Carroll educators, complying with a new federal law, have proposed revisions to the district's policy regarding workers with AIDS.
Theproposal, which revises a 1988 policy, will bring the district in compliance with the newly enacted Americans With Disabilities Act, which governs treatment of employees with AIDS.
"We don't have a problem," Superintendent R. Edward Shilling toldschool board members Wednesday. "We don't have a crisis."
A report outlining the change in administrative guidelines was given to the board last week. The board will review the report again next month, allowing time for school worker associations to review the changes, Shilling said.
"I really would like to make sure the board is comfortable with this," the superintendent said.
William R. Rooney, Carroll's director of personnel, said under the revised guidelines, workers with AIDS will be allowed to remain on the job as long as they pose no health threat to others and can perform their job duties.
He said the school district, in complying with the new federal law, willbe required to make "reasonable accommodations" to help any workers with AIDS fulfill their job obligations.
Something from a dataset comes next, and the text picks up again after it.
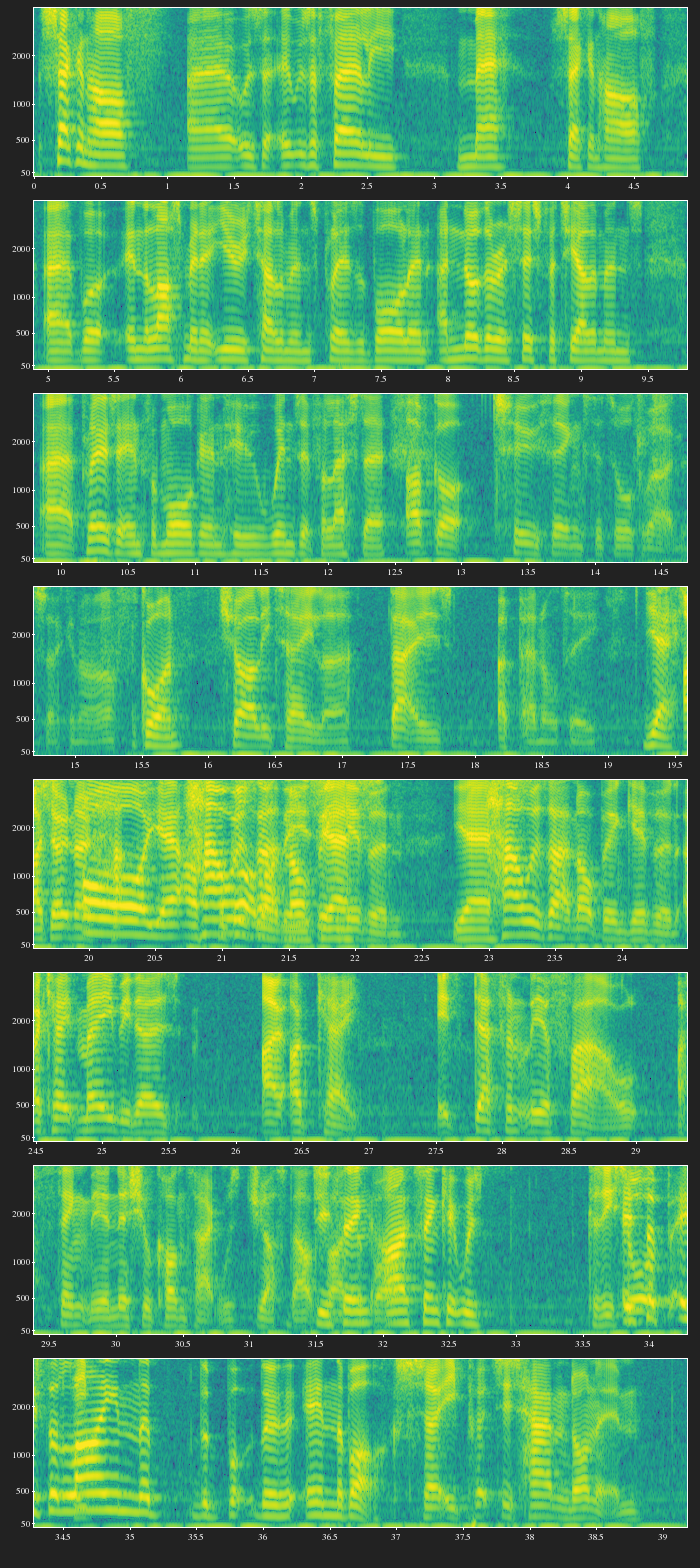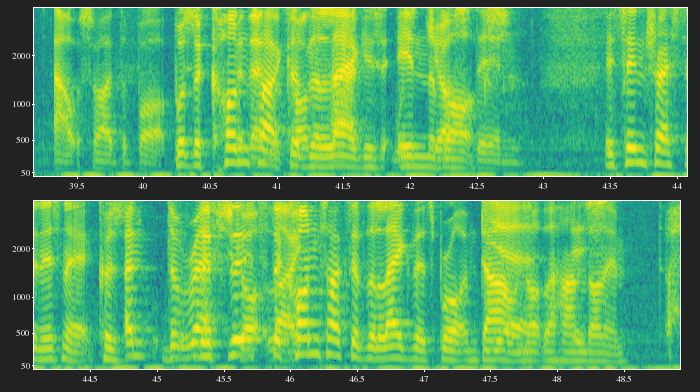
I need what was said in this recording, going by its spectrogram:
second half, uh, it was it was a fairly meh second half. Uh, but in the last minute, Youri Tielemans plays the ball in. Another assist for Tielemans. Uh, plays it in for Morgan, who wins it for Leicester. I've got two things to talk about in the second half. Go on. Charlie Taylor, that is a penalty. Yes. I don't know Oh how- yeah. I How has that not these, been yes. given? Yes. How has that not been given? Okay, maybe there's. I okay, it's definitely a foul. I think the initial contact was just outside. Do you think? I think it was. Because he Is the of, is the he- line the the the in the box? so he puts his hand on him outside the box, But the then contact of the leg is in the just box. in. It's interesting, isn't it? Because the ref's it's the like- contact of the leg that's brought him down, Yeah, not the hand on him.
The district has about 2,200 employees, including administrators and supervisors, teachers, secretaries and food service and custodial workers. Rooney said school officials are not aware of any employees with the disease.
"We aresimply updating our administrative guidelines," he said.
The revised guidelines will be included in personnel procedures handbooks andposted at all school facilities, he said.
Rochelle S. Eisenberg, the district's attorney, said the law, which takes effect July 1, will require employers to treat workers with AIDS the same way they treat any other employee with a disability.
"Clearly, an employee withAIDS has the right to teach or (perform) whatever the job is," she said.
During a brief discussion on the issue, board Vice President Cheryl A. McFalls asked Eisenberg who decides what are reasonable accommodations.
Eisenberg said the federal law does not specifically define reasonable accommodations. She said providing an employee who has AIDS with part-time work or an aide for his or her job might be considered reasonable.
Individual hardships, she said, may have to be taken on a case-by-case basis.
"It could make for a lot of litigation," she said. "You're trying to prevent litigation by preparing (a policy)."
Westminster officials also are looking at employee handbooks and procedures to make sure the city complies with the law, said Tom Beyard, director of planning and the city's coordinator for the law.
"One of the things we will be doing is a study of personnel needs and what changes we have to make," Beyard said. "There are certain things we have to do by certain time frames. It's not with AIDSbut other issues relating to the disabled."
The city has about 115 employees, he said. Like school officials, he said he knew of no employees with the disease.
Other county municipalities, county government and private employers also will have to comply with the new federal law.
Sue Ealing, the county's personnel analyst, said she doesn't know where the county stands in developing a policy.